America is no stranger to celebrity politicians. We had Ronald Reagan in the oval office, and Arnold Schwarzenegger as California's "Governator." There's Clint Eastwood, Jesse Ventura, even Jerry Springer was the former mayor of Cincinnati. The list goes on. But now Donald Trump, the former host of the popular reality TV show, "The Apprentice" and infamous trademarker of the "you're fired" catchphrase has become a serious candidate for the most powerful office in the world. Even Kanye West has announced his bid for the presidency! I'm left to wonder, is celebrity culture and our government getting a little too close for comfort? Should celebrities really be politicians?
People are very distracted by the media in this country. Traditional news outlets like CNN, Fox and MSNBC are propelled by sensational soundbites, inflammatory headlines and polarizing guests. This is designed not to give you an objective report of reality, or even the whole story, but to keep your attention during those fleeting commercial breaks in between political theater. Because of this, most of us are anxious, impatient with hard news and chronically misinformed.
America is more polarized than it has been in a long time. And in an age of information overload, we naturally tend to gravitate to what is familiar, what is popular... such as famous celebrities.
I'm not saying celebrities should definitely not run for government. You don't have to be a long term bureaucrat to make for a good politician. In fact, truly caring about the public's concerns, being educated about the issues and having a passion for public service are what we really want. Perhaps Donald Trump is resonating with so many people precisely because he is removed from the political system that so many Americans are fed up with.
But are we really giving him our attention because he is actually a good candidate? Or do we gravitate to him because we know him? We recognize his authority as the man who could host "The Ultimate Job Interview" with utter confidence - and confidence is exactly what we are lacking in our system currently. Studies show that when we are repeatedly exposed to something, we tend to like it more over time. We are already familiar with Donald Trump's personality. And we tend to naturally go with what is familiar.
The problem then is that we live in a culture that revolves around the cult of the personality. On the one hand it's important that we relate to our politicians (George W. Bush was famous for being "someone you'd have a drink with" in his early run for presidency), but on the other hand politics is not supposed to be a glamorous popularity contest. It's about public service. Something is not working when people are voting on very little real information, and choosing candidates in elections begins to feel more like voting for contestants on American Idol.
People like Donald Trump need to be very careful with how they use their celebrity status. They can easily steer people in the wrong direction once they get on the soapbox. As for the rest of us, I feel like there are little steps we can take to solve this problem.
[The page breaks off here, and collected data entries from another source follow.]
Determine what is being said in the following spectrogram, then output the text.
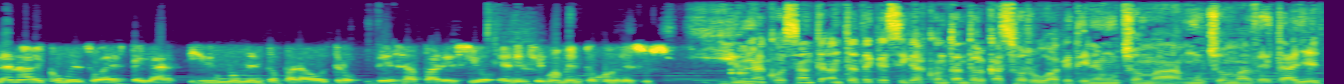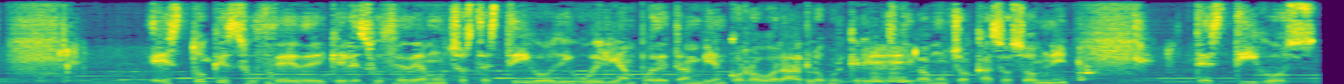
la nave comenzó a despegar y de un momento para otro desapareció en el firmamento con Jesús. Y una cosa, antes de que sigas contando el caso Rúa, que tiene muchos más, muchos más detalles, esto que sucede, que le sucede a muchos testigos, y William puede también corroborarlo porque él investiga muchos casos ovni, testigos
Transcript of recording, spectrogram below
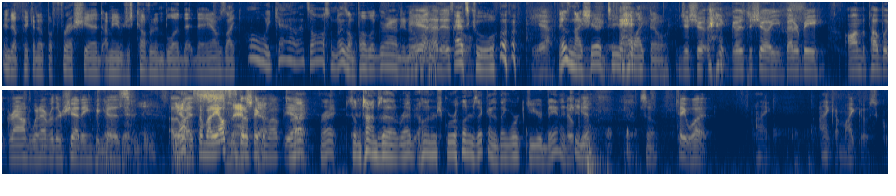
end up picking up a fresh shed. I mean, it was just covered in blood that day. I was like, holy cow, that's awesome. That's on public ground, you know. Yeah, Like, that is That's cool. Yeah, it was a nice shed too. I like that one. it just show, it goes to show you better be on the public ground whenever they're shedding because kidding. otherwise Yeah. somebody else is gonna pick up. them up. Yeah, Right, right. Sometimes uh, rabbit hunters, squirrel hunters, that kind of thing work to your advantage. no you kidding. know. So Tell you what, I think I think I might go squ-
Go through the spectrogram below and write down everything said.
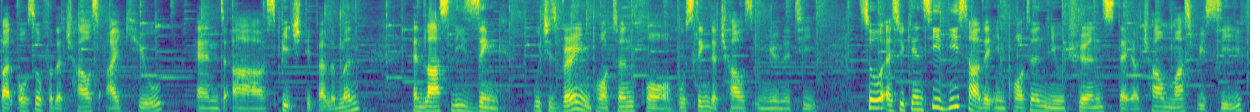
but also for the child's IQ and uh, speech development, and lastly zinc, which is very important for boosting the child's immunity. So as you can see, these are the important nutrients that your child must receive,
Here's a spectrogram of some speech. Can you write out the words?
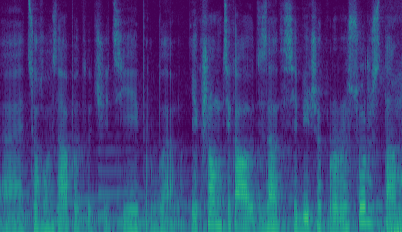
е, цього запиту чи цієї проблеми. Якщо вам цікаво дізнатися більше про ресурс, там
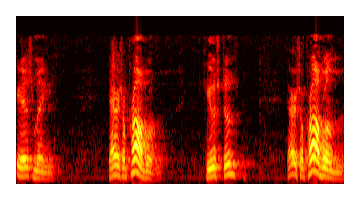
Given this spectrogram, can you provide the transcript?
is me. There is a problem, Houston. There's a problem,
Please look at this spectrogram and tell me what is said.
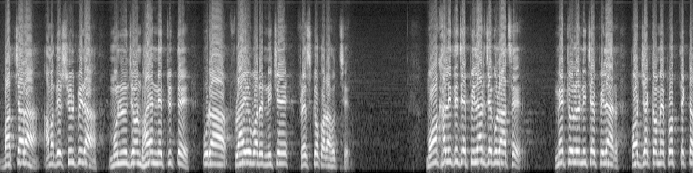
বাচ্চারা, আমাদের শিল্পীরা মনিরুজ্জামান ভাইয়ের নেতৃত্বে পুরা ফ্লাইওভারের নিচে ফ্রেস্কো করা হচ্ছে। মহাখালীতে যে পিলার যেগুলো আছে, মেট্রোলের নিচে পিলার, পর্যায়ক্রমে প্রত্যেকটা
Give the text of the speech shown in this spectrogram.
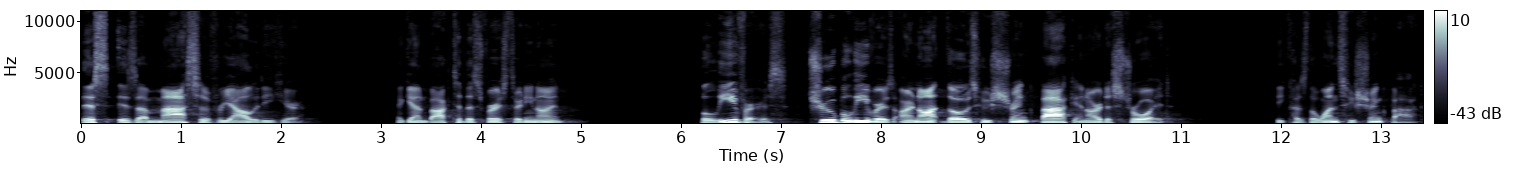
This is a massive reality here. Again, back to this verse 39. Believers, true believers, are not those who shrink back and are destroyed, because the ones who shrink back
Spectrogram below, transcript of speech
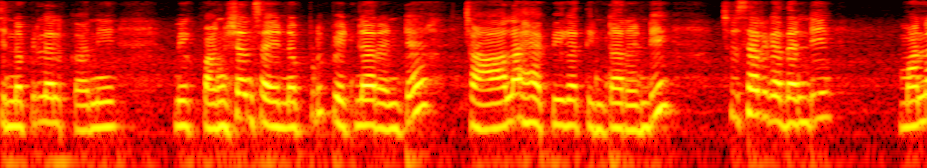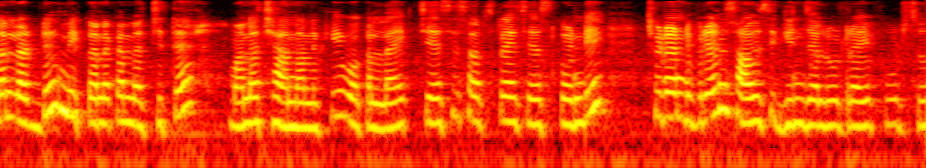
చిన్నపిల్లలు కానీ మీకు ఫంక్షన్స్ అయినప్పుడు పెట్టినారంటే చాలా హ్యాపీగా తింటారండి. చూసారు కదండి? మన లడ్డు మీకు కనుక నచ్చితే మన ఛానల్కి ఒక లైక్ చేసి సబ్స్క్రైబ్ చేసుకోండి. చూడండి ఫ్రెండ్స్ హౌసి గింజలు డ్రై ఫ్రూట్స్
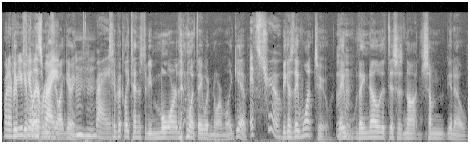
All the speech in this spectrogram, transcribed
Whatever give, you give feel whatever is you right. feel like giving. Mhm. Right. Typically tends to be more than what they would normally give It's true. because they want to. They Mm-hmm. they know that this is not some you know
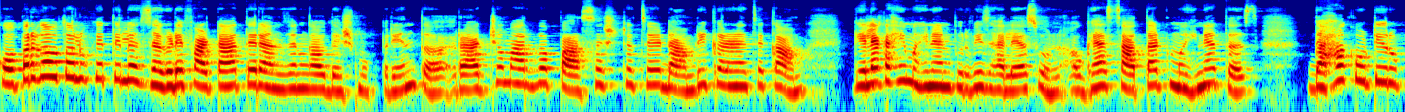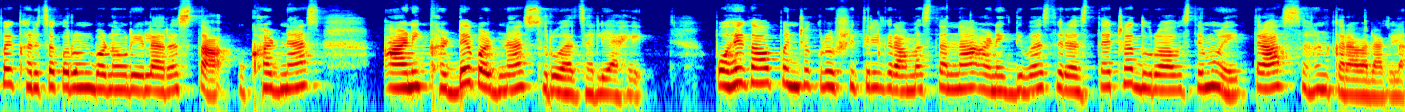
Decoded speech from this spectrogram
कोपरगाव तालुक्यातील झगडे फाटा ते रांजणगाव देशमुखपर्यंत राज्यमार्ग पासष्टचे डांबरीकरणाचे काम गेल्या काही महिन्यांपूर्वी झाले असून अवघ्या सात आठ महिन्यातच दहा कोटी रुपये खर्च करून बनवलेला रस्ता उखडण्यास आणि खड्डे पडण्यास सुरुवात झाली आहे. पोहेगाव पंचक्रोशीतील ग्रामस्थांना अनेक दिवस रस्त्याच्या दुरावस्थेमुळे त्रास सहन करावा लागला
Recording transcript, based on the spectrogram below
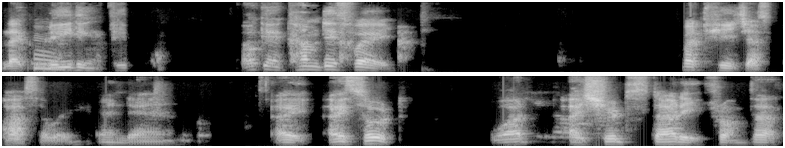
like mm. leading people. Okay, come this way. But he just passed away, and then I I thought what I should study from that.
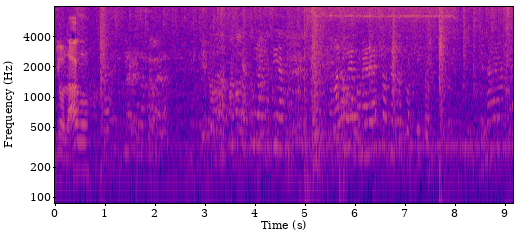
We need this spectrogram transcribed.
yo la hago. ¿Cómo que tú la mira? Nomás le voy a poner estos y otros cortitos. ¿Una grande?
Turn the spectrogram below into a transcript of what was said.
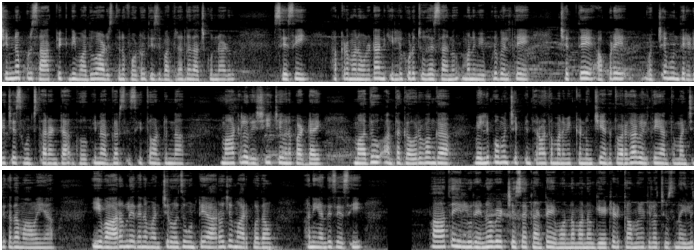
చిన్నప్పుడు సాత్విక్ని మధు ఆడిస్తున్న ఫోటో తీసి భద్రంగా దాచుకున్నాడు. శశి అక్కడ మనం ఉండటానికి ఇల్లు కూడా చూసేశాను. మనం ఎప్పుడు వెళ్తే చెప్తే అప్పుడే వచ్చే ముందే రెడీ చేసి ఉంచుతారంట గోపీనాథ్ గారు శశితో అంటున్న మాటలు రిషి చెవిన పడ్డాయి. మధు అంత గౌరవంగా వెళ్ళిపోమని చెప్పిన తర్వాత మనం ఇక్కడ నుంచి ఎంత త్వరగా వెళ్తే అంత మంచిది కదా మామయ్య ఈ వారంలో ఏదైనా మంచి రోజు ఉంటే ఆ రోజే మారిపోదాం అని అంది శశి. పాత ఇల్లు రెనోవేట్ చేశాకంటే మొన్న మనం గేటెడ్ కమ్యూనిటీలో చూసిన ఇల్లు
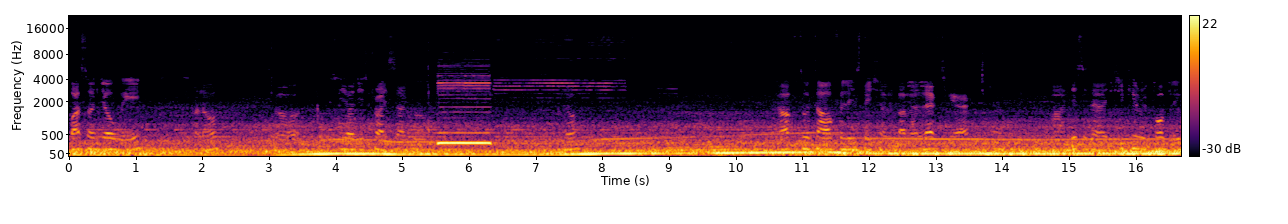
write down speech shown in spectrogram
Obasanjo way, you know. So see all these tricycles. You know. We have Total filling station by my left here. And this is uh, a Chicken Republic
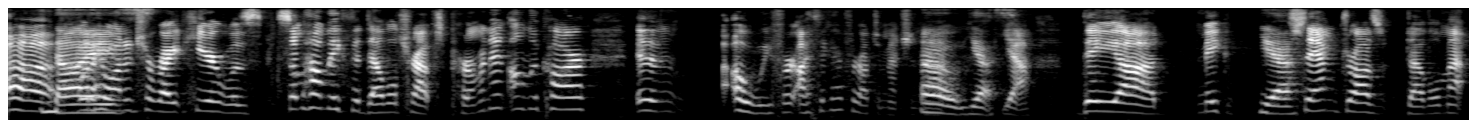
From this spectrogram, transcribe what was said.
What I wanted to write here was somehow make the devil traps permanent on the car, and oh, we for I think I forgot to mention that. Oh yes. Yeah, they uh make Yeah. Sam draws devil ma-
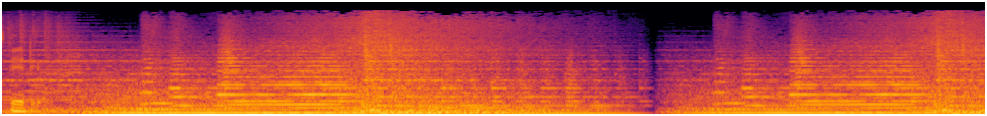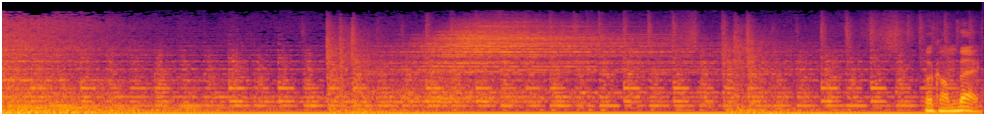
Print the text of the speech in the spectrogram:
Stay tuned. Welcome back.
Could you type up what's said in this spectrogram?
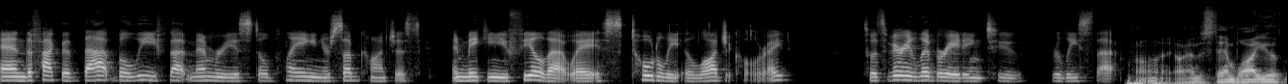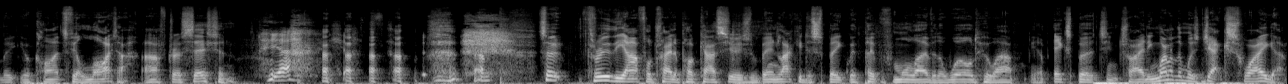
And the fact that that belief, that memory is still playing in your subconscious and making you feel that way is totally illogical, right? So it's very liberating to release that. Oh, I understand why your your clients feel lighter after a session. Yeah. um, so through the Artful Trader podcast series, we've been lucky to speak with people from all over the world who are you know, experts in trading. One of them was Jack Schwager.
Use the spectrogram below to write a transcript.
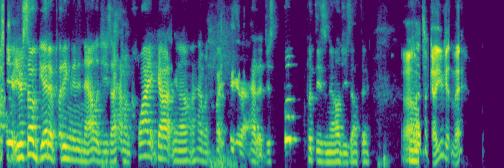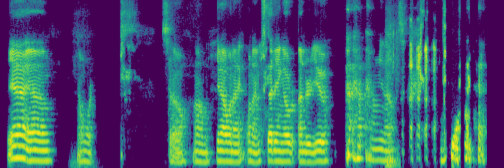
so you're- you're so good at putting it in analogies. I haven't quite got, you know, I haven't quite figured out how to just boop, put these analogies out there. Oh, that's okay. You're getting there. Yeah, yeah, don't worry. So, um, you know, when I when I'm studying over under you, you know,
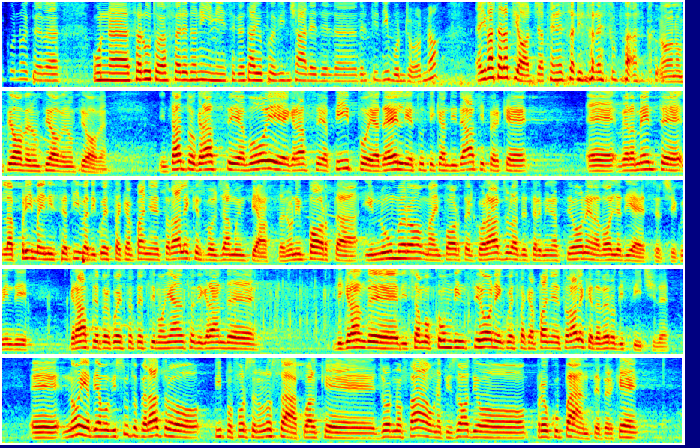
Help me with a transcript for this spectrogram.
qui con noi per un eh, saluto Raffaele Donini, segretario provinciale del, del PD, buongiorno. È arrivata la pioggia appena è salito lei sul palco. No, non piove, non piove, non piove. Intanto grazie a voi e grazie a Pippo e ad Elli e a tutti i candidati perché è veramente la prima iniziativa di questa campagna elettorale che svolgiamo in piazza. Non importa il numero, ma importa il coraggio, la determinazione e la voglia di esserci. Quindi Grazie per questa testimonianza di grande, di grande diciamo, convinzione in questa campagna elettorale che è davvero difficile. Eh, noi abbiamo vissuto peraltro, Pippo forse non lo sa, qualche giorno fa un episodio preoccupante perché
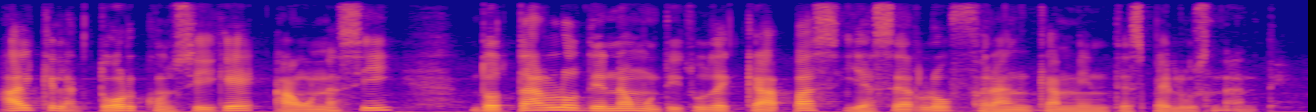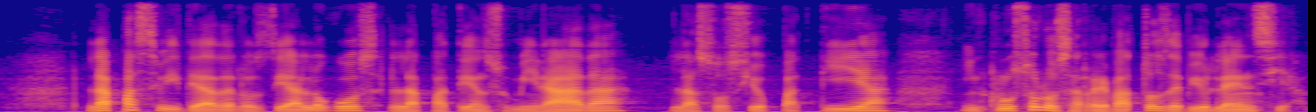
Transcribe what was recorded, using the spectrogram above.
al que el actor consigue, aún así, dotarlo de una multitud de capas y hacerlo francamente espeluznante. La pasividad de los diálogos, la apatía en su mirada, la sociopatía, incluso los arrebatos de violencia.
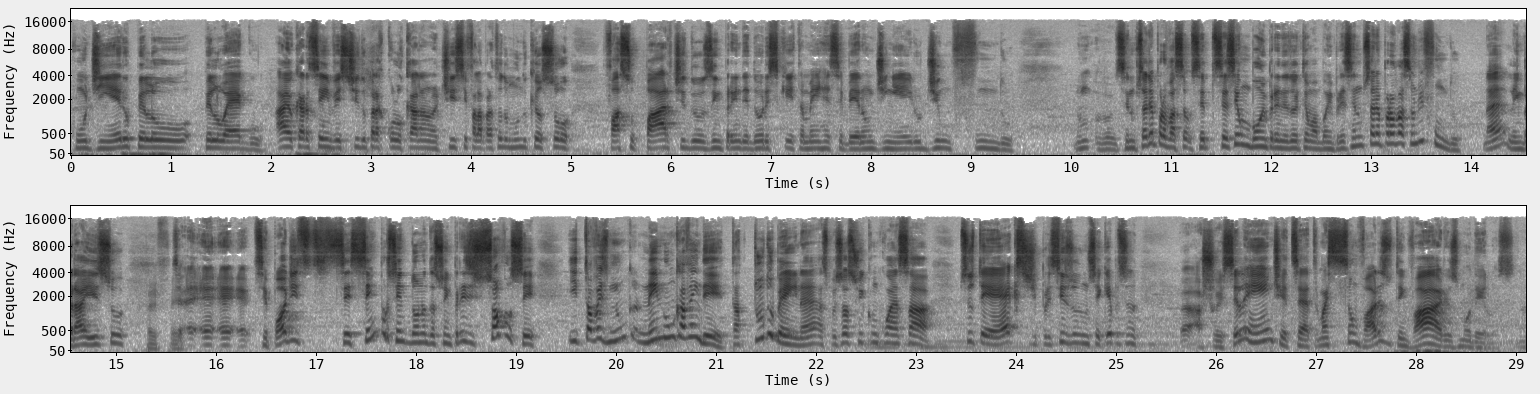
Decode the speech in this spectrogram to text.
com o dinheiro pelo, pelo ego. Ah, eu quero ser investido para colocar na notícia e falar para todo mundo que eu sou faço parte dos empreendedores que também receberam dinheiro de um fundo. Você não precisa de aprovação. Você precisa ser um bom empreendedor e ter uma boa empresa, você não precisa de aprovação de fundo, né? Lembrar isso. Perfeito. É- é- é- Você pode ser 100% dono da sua empresa e só você. E talvez nunca, nem nunca vender. Tá tudo bem, né? As pessoas ficam com essa. Preciso ter exit, preciso não sei o quê, preciso. Acho excelente, etc. Mas são vários, tem vários modelos. né?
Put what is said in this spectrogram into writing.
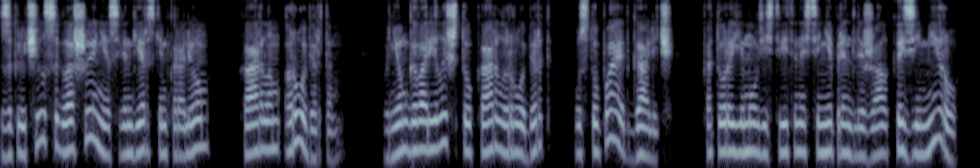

Turn off your television once in awhile. Try and look for news sources outside of what you're used to. My father was a UN diplomat, and he would always recommend European news and looking much deeper beyond American cable news. It's easy with the internet to stay in our own little bubbles of opinion. But reading news from a perspective different from yours can actually help you be more diplomatic and empathic. When we engage with people with different points of views than our own, avoid personal attacks.
The media encourages us to rail against one another as if our society was a zero sum game. But if you can tune out all of the noise for a moment, and genuinely try and understand and communicate respectfully with those on the other side of the fence, maybe some real progress can be made.